Date of Award
Master of Science in Geology (MS)
College, School or Department Name
Department of Geological and Mining Engineering and Sciences
Simon A. Carn
In this report, we attempt to define the capabilities of the infrared satellite remote sensor, Multifunctional Transport Satellite-2 (MTSAT-2) (i.e. a geosynchronous instrument), in characterizing volcanic eruptive behavior in the highly active region of Indonesia. Sulfur dioxide data from NASA's Ozone Monitoring Instrument (OMI) (i.e. a polar orbiting instrument) are presented here for validation of the processes interpreted using the thermal infrared datasets. Data provided from two case studies are analyzed specifically for eruptive products producing large thermal anomalies (i.e. lava flows, lava domes, etc.), volcanic ash and SO2 clouds; three distinctly characteristic and abundant volcanic emissions. Two primary methods used for detection of heat signatures are used and compared in this report including, single-channel thermal radiance (4-µm) and the normalized thermal index (NTI) algorithm. For automated purposes, fixed thresholds must be determined for these methods.
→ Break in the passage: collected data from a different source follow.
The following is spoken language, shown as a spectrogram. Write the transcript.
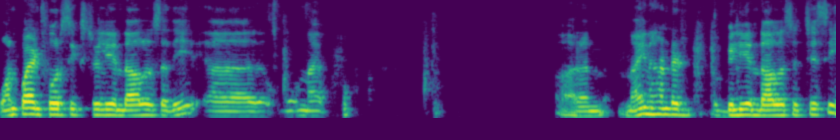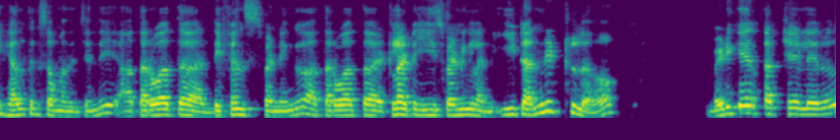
One point four six trillion dollars అది నైన్ హండ్రెడ్ బిలియన్ డాలర్స్ వచ్చేసి హెల్త్కి సంబంధించింది. ఆ తర్వాత డిఫెన్స్ స్పెండింగ్ ఆ తర్వాత ఎట్లాంటి ఈ స్పెండింగ్ అన్ని వీటన్నిటిలో మెడికేర్ కట్ చేయలేరు.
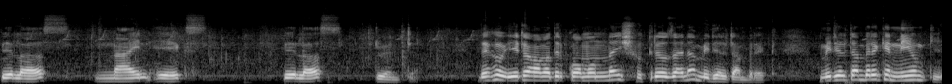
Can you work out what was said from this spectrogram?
plus nine X plus twenty দেখো এটা আমাদের কমন নাই, সূত্রেও যায় না middle term break middle term ব্রেকের নিয়ম কি?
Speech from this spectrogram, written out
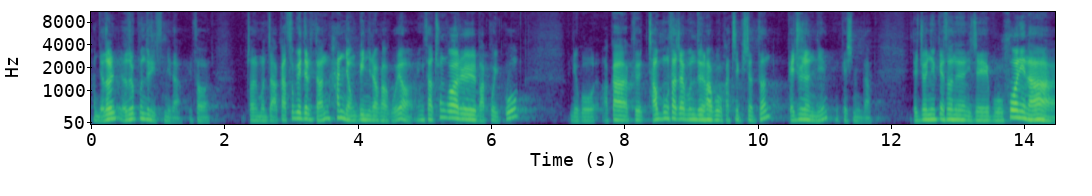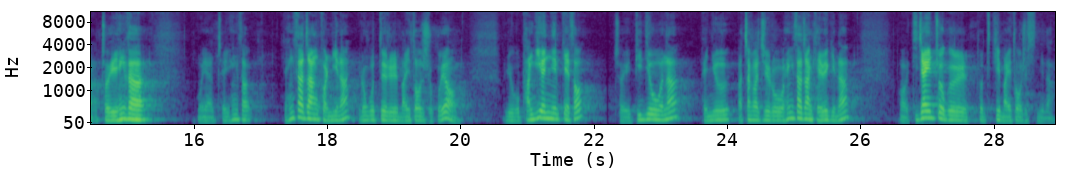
한 여덟 분들이 있습니다. 그래서 저는 먼저 아까 소개드렸던 한영빈이라고 하고요. 행사 총괄을 맡고 있고 그리고 아까 그 자원봉사자분들하고 같이 계셨던 배준현님 계십니다. 배준현님께서는 이제 뭐 후원이나 저희 행사 뭐냐 저희 행사 행사장 관리나 이런 것들을 많이 도와주셨고요. 그리고 방기현님께서 저희 비디오나 베뉴 마찬가지로 행사장 계획이나 어, 디자인 쪽을 또 특히 많이 도와주셨습니다.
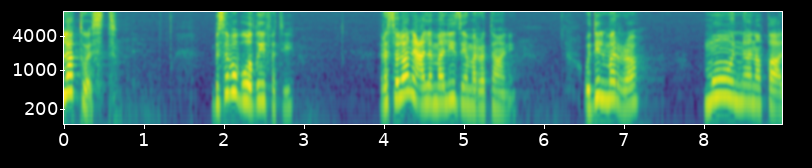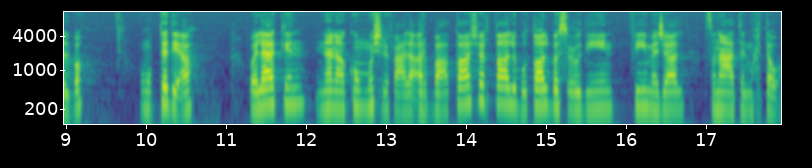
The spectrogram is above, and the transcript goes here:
plot twist بسبب وظيفتي رسلوني على ماليزيا مرة تانية. ودي المرة مو إنه أنا طالبة ومبتدئة ولكن إن أنا أكون مشرفة على 14 طالب وطالبة سعوديين في مجال صناعة المحتوى.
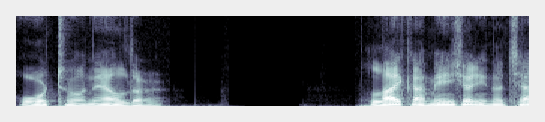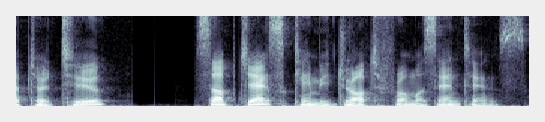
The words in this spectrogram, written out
or to an elder. Like I mentioned in the chapter 2, Subjects can be dropped from a sentence.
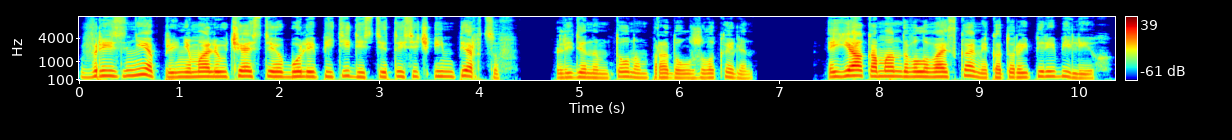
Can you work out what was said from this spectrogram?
В резне принимали участие более пятидесяти тысяч имперцев, ледяным тоном продолжила Кэлен. Я командовала войсками, которые перебили их.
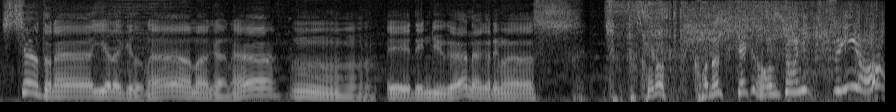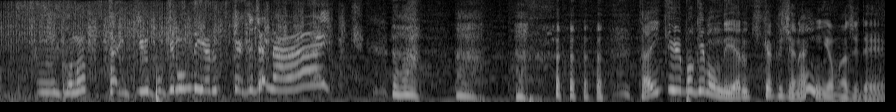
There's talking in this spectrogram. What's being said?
しちゃうとな嫌だけどな雨がな。うん。えー、電流が流れます。ちょっとこのこの企画本当にきついよ、うん、この耐久ポケモンでやる企画じゃない。はあはあ耐久ポケモンでやる企画じゃないんよマジで。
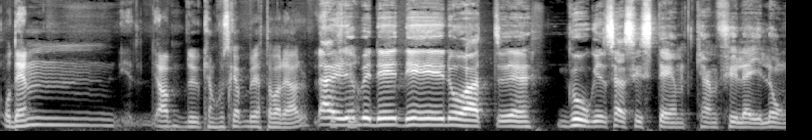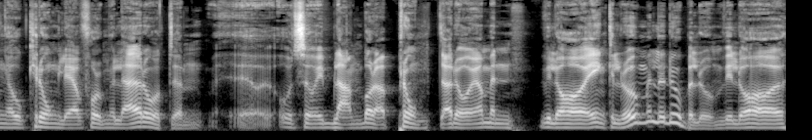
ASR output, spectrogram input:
Och den... Ja, du kanske ska berätta vad det är? Nej, det, det, det är då att eh, Googles assistent kan fylla i långa och krångliga formulär åt en. Eh, och så ibland bara prompta då, ja men vill du ha enkelrum eller dubbelrum? Vill du ha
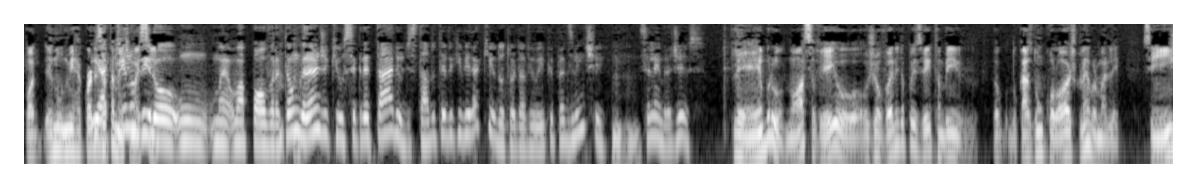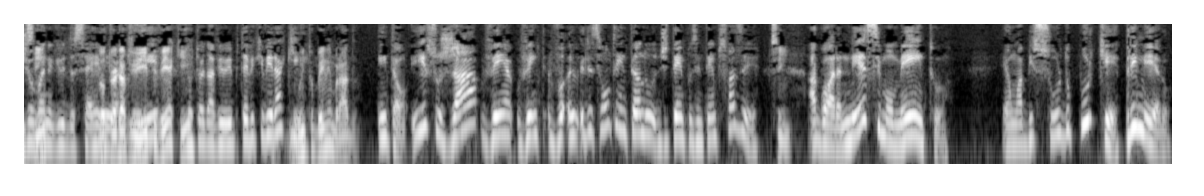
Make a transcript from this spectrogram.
Pode- eu não me recordo e exatamente, mas sim. virou um- uma, uma pólvora tão grande que o secretário de Estado teve que vir aqui, o doutor Davi Wipe, para desmentir. Uhum. Você lembra disso? Lembro, nossa, veio o Giovanni depois veio também do, caso do oncológico, lembra, Marilei? Sim, Giovanni sim. Guido Serra Doutor veio Davi Wipe veio aqui. doutor Davi Wipe teve que vir aqui. Muito bem lembrado. Então, isso já vem, vem... Eles vão tentando, de tempos em tempos, fazer. Sim. Agora, nesse momento, é um absurdo. Por quê? Primeiro,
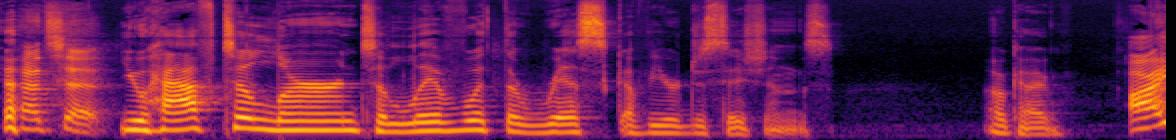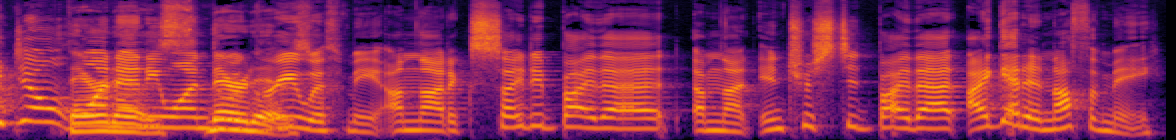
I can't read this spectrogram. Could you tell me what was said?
that's it. you have to learn to live with the risk of your decisions. Okay. I don't There want anyone to There it agree is. with me. I'm not excited by that. I'm not interested by that. I get enough of me.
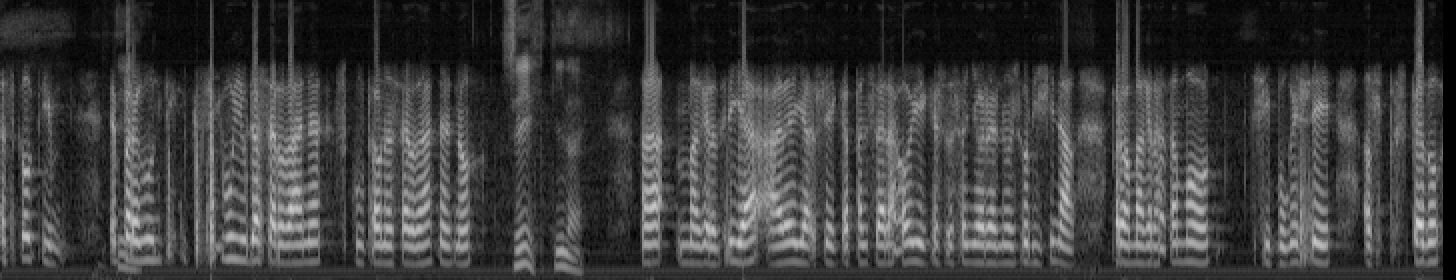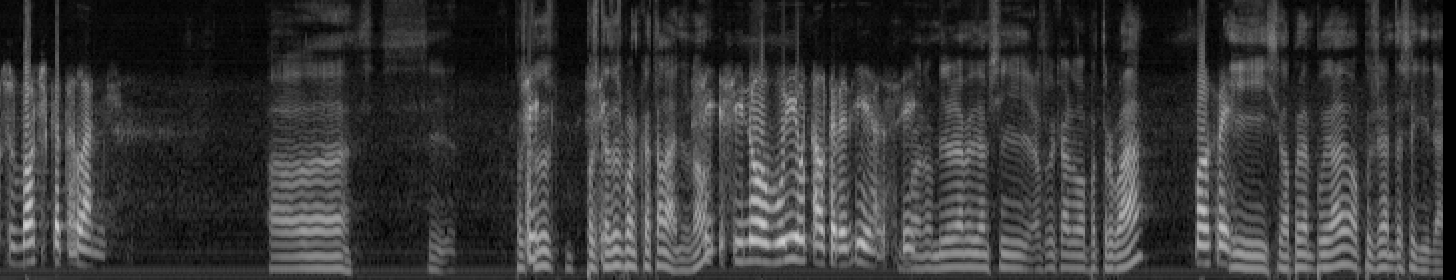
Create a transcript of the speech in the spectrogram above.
escolti'm, em Sí. preguntin si vull una sardana, escoltar una sardana, no? Sí, quina? Ah, m'agradaria, ara ja sé que pensarà, oi, aquesta senyora no és original, però m'agrada molt, si pogués ser, els pescadors bons catalans. Uh, sí. Pescadors, pescadors bons catalans, no? Si, si no avui, un altre dia, sí. Bueno, mirarem aviam si el Ricardo la pot trobar Molt bé, i si la podem posar, el posarem de seguida.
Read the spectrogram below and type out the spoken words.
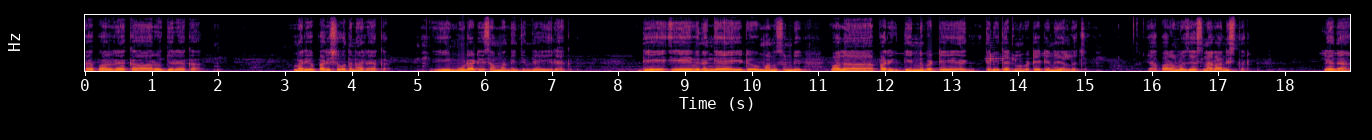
వ్యాపార రేఖ ఆరోగ్య రేఖ మరియు పరిశోధన రేఖ. ఈ మూడాటికి సంబంధించింది ఈ రేఖ. దే ఏ విధంగా ఎటు మనసుండి వాళ్ళ పరి దీన్ని బట్టి తెలివితేటలను బట్టి ఎటైనా వెళ్ళొచ్చు. వ్యాపారంలో చేసినా రాణిస్తారు. లేదా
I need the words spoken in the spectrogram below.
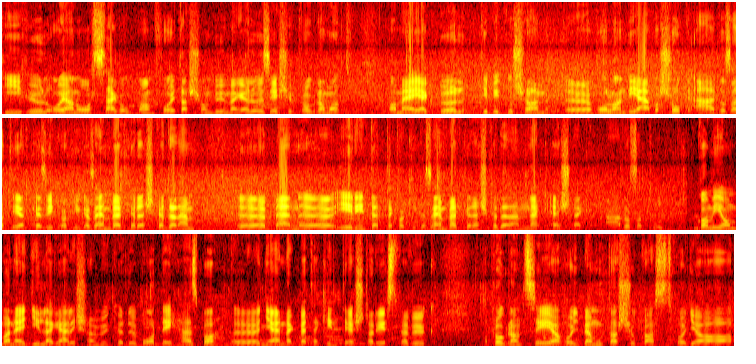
kívül olyan országokban folytasson bűnmegelőzési programot, amelyekből tipikusan Hollandiába sok áldozat érkezik, akik az emberkereskedelem ben érintettek, akik az emberkereskedelemnek esnek áldozatul. Kamionban egy illegálisan működő bordélyházba nyernek betekintést a résztvevők. A program célja, hogy bemutassuk azt, hogy a,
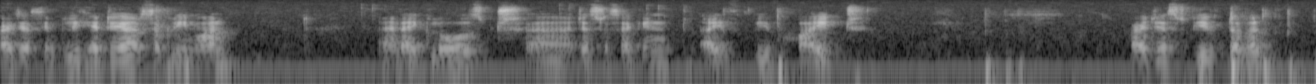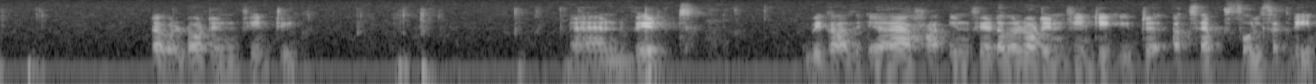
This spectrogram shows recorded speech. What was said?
I just simply hit here the green 1 and I closed uh, just a second. I give height. I just give double double dot infinity and width because uh, in double dot infinity it accepts full screen.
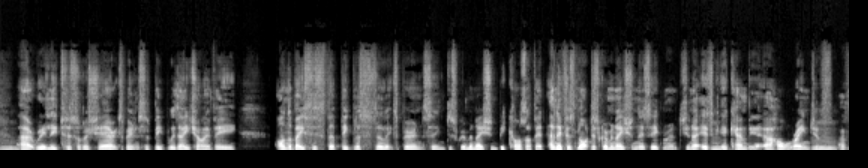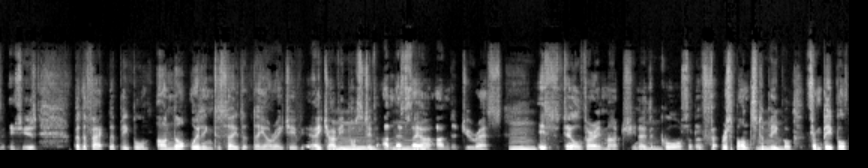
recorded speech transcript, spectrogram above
mm. uh, really to sort of share experiences of people with HIV on the basis that people are still experiencing discrimination because of it. And if it's not discrimination, it's ignorance. You know, mm. it can be a whole range of, mm. of, issues. But the fact that people are not willing to say that they are HIV, HIV mm. positive unless they mm. are under duress mm. is still very much, you know, the mm. core sort of response to people from people.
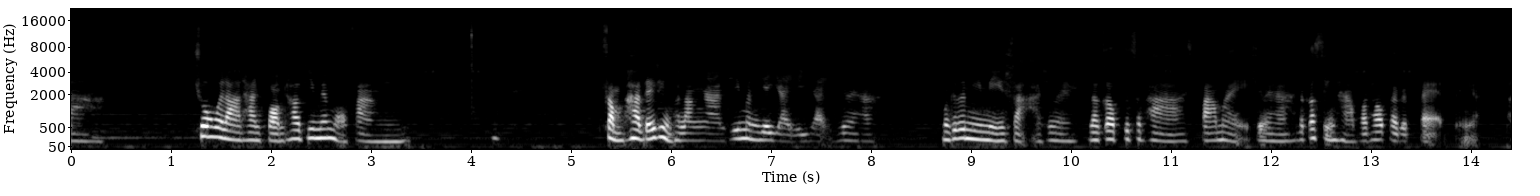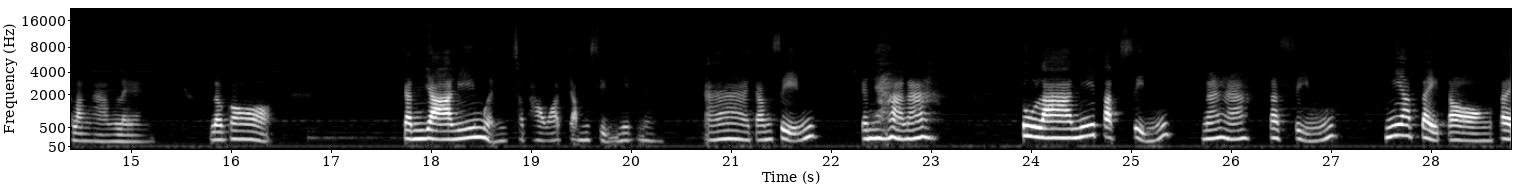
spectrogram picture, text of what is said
ลาช่วงเวลาทานฟอร์มเท่าที่แม่หมอฟัง สัมผัสได้ถึงพลังงานที่มันใหญ่ๆใหญ่ๆใช่ไหมคะมันก็จะมีเมษาใช่ไหมแล้วก็พฤษภาฟ้าใหม่ใช่ไหมคะแล้วก็สิงหาพอเท่าไปแปดอย่างเงี้ยพลังงานแรง แล้วก็ กันยานี้เหมือนสภาวะจำศีลนิดนึงอ่าจำศีลกันยานะ ตุลานี่ตัดสินนะคะตัดสิน เงียบไต่ตอง ไต่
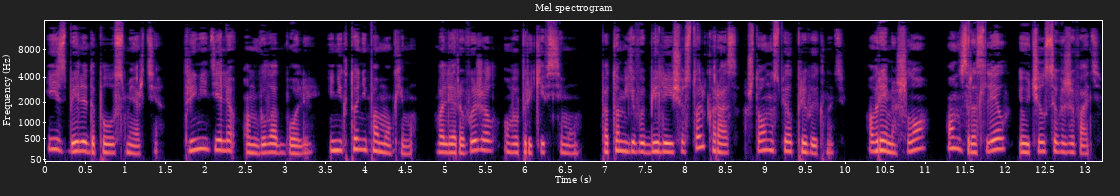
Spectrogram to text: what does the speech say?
и избили до полусмерти. Три недели он выл от боли, и никто не помог ему. Валера выжил, вопреки всему. Потом его били еще столько раз, что он успел привыкнуть. Время шло, он взрослел и учился выживать.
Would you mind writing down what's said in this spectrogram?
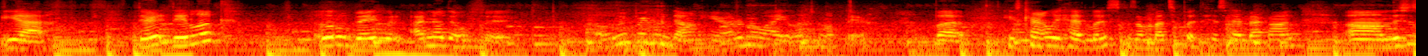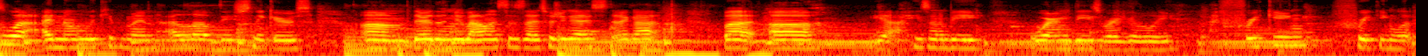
yeah, they they look a little big, but I know they'll fit. Oh, let me bring him down here. I don't know why I left him up there. But he's currently headless because I'm about to put his head back on. Um, this is what I normally keep him in. I love these sneakers. Um, they're the New Balances that I told you guys that I got. But uh, yeah, he's gonna be wearing these regularly. I freaking, freaking love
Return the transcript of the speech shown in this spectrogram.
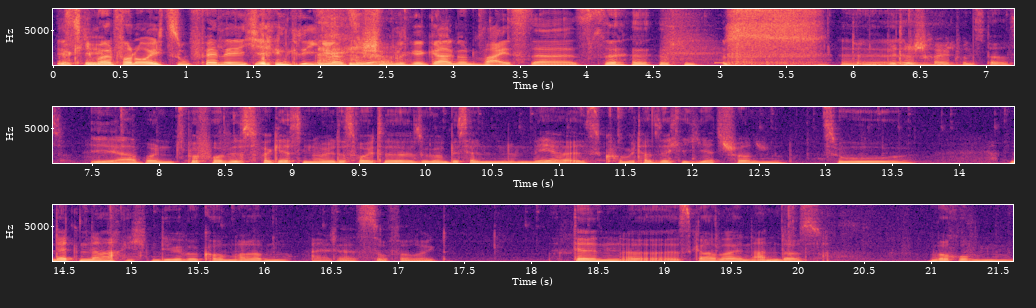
Ist Okay. jemand von euch zufällig in Griechenland zur. Schule gegangen und weiß das? Dann bitte schreibt uns das. Ja, Und bevor wir es vergessen, weil das heute sogar ein bisschen mehr ist, kommen wir tatsächlich jetzt schon zu netten Nachrichten, die wir bekommen haben. Alter, ist so verrückt. Denn äh, es gab einen Anlass, warum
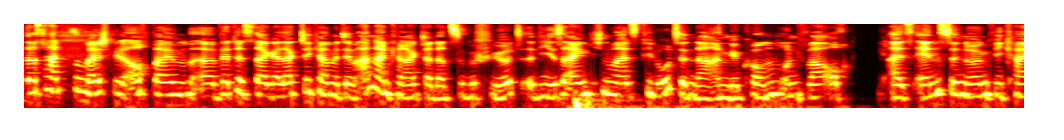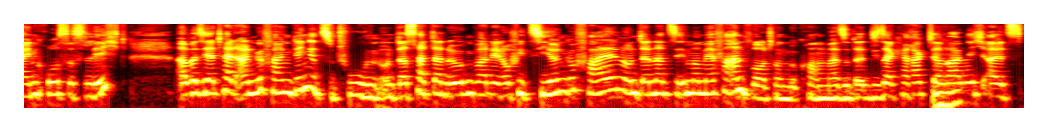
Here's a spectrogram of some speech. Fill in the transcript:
das hat zum Beispiel auch beim äh, Battlestar Galactica mit dem anderen Charakter dazu geführt. Die ist eigentlich nur als Pilotin da angekommen und war auch als Ensign irgendwie kein großes Licht. Aber sie hat halt angefangen, Dinge zu tun. Und das hat dann irgendwann den Offizieren gefallen und dann hat sie immer mehr Verantwortung bekommen. Also da, dieser Charakter mhm. war nicht als,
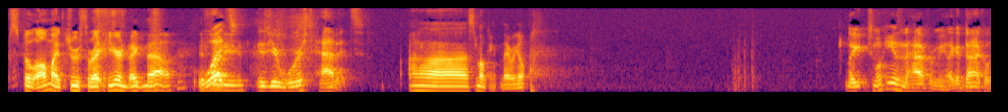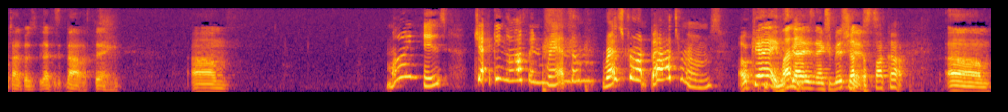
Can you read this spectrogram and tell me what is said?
spill all my truth right here and right now. It's What not is your worst habit? Uh, smoking. There we go. Like smoking isn't a habit for me. Like I've done it a couple times, but that's not a thing. Um, Mine is jacking off in random restaurant bathrooms. okay, this Lenny, guy is an exhibitionist. Shut the fuck up. Um,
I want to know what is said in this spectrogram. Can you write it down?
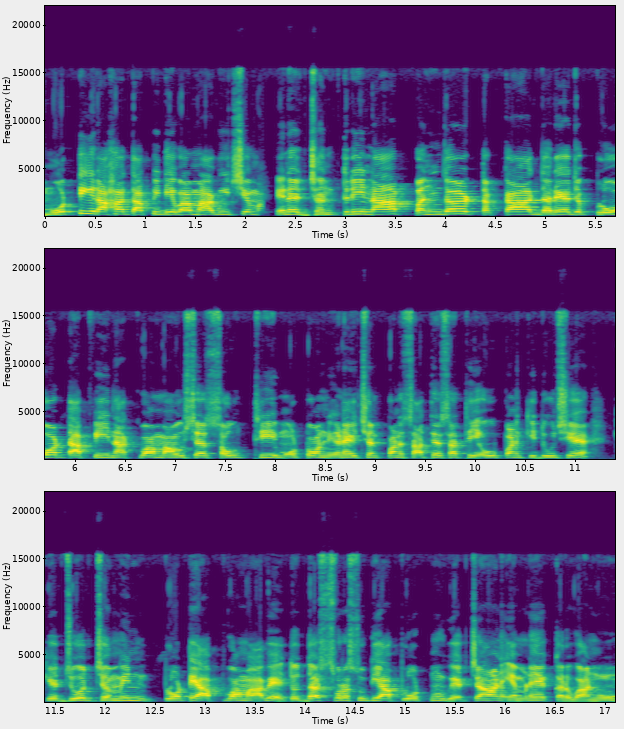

A base minimum detection limit (MDL) for single-channel thermal radiance of 2.30E+05 Wm- 2sr-1m-1 and -0.925 for NTI generate false alarm rates of 35.78% and 34.16%, respectively. A spatial comparison method, developed here specifically for use in Indonesia and used as a second parameter for detection, is implemented to address the high false alarm rate. For the single-channel thermal radiance method, the utilization of the spatial comparison method eliminated 100% of the false alarms while maintaining every true anomaly. The NTI algorithm showed similar results with only 2 false alarms remaining. No definitive difference is observed between the two thermal detection methods for automated use; however, the single-channel thermal radiance method coupled with the SO2 mass abundance data can be used to interpret volcanic processes including the identification of lava dome activity at Sinabung as well as the mechanism for the dome emplacement (i.e. endogenous or exogenous). Only one technique, the brightness temperature difference (BTD) method, is used for the detection of ash. Trends of ash area, water/ice area, and their respective concentrations yield interpretations of increased ice formation, aggregation, and sedimentation processes that only a high-temporal resolution instrument like the MTSAT-2 can analyze. A conceptual model of a secondary zone of aggregation occurring in the migrating Kelut ash cloud, which decreases the distal fine-ash component and hazards to flight paths, is presented in this report. Unfortunately, SO2 data was unable to definitively reinforce the concept of a secondary zone of aggregation due to the lack of a sufficient temporal resolution. However, a detailed study of the Kelut SO2 cloud is used to determine that there was no climatic impacts generated from this eruption due to the atmospheric residence times and e-folding rate of ~14 days for the SO2. This report applies the complementary assets offered by utilizing a high-temporal and a high-spatial resolution satellite, and it demonstrates that these two instruments can provide unparalleled observations of dynamic volcanic processes.
Stewart, Nicholas R., "EXPLORATION OF THE MTSAT2 SATELLITE CAPABILITIES FOR REAL TIME DETECTION AND CHARACTERIZATION OF VOLCANIC EMISSIONS", Master's Thesis, Michigan Technological University, 2015.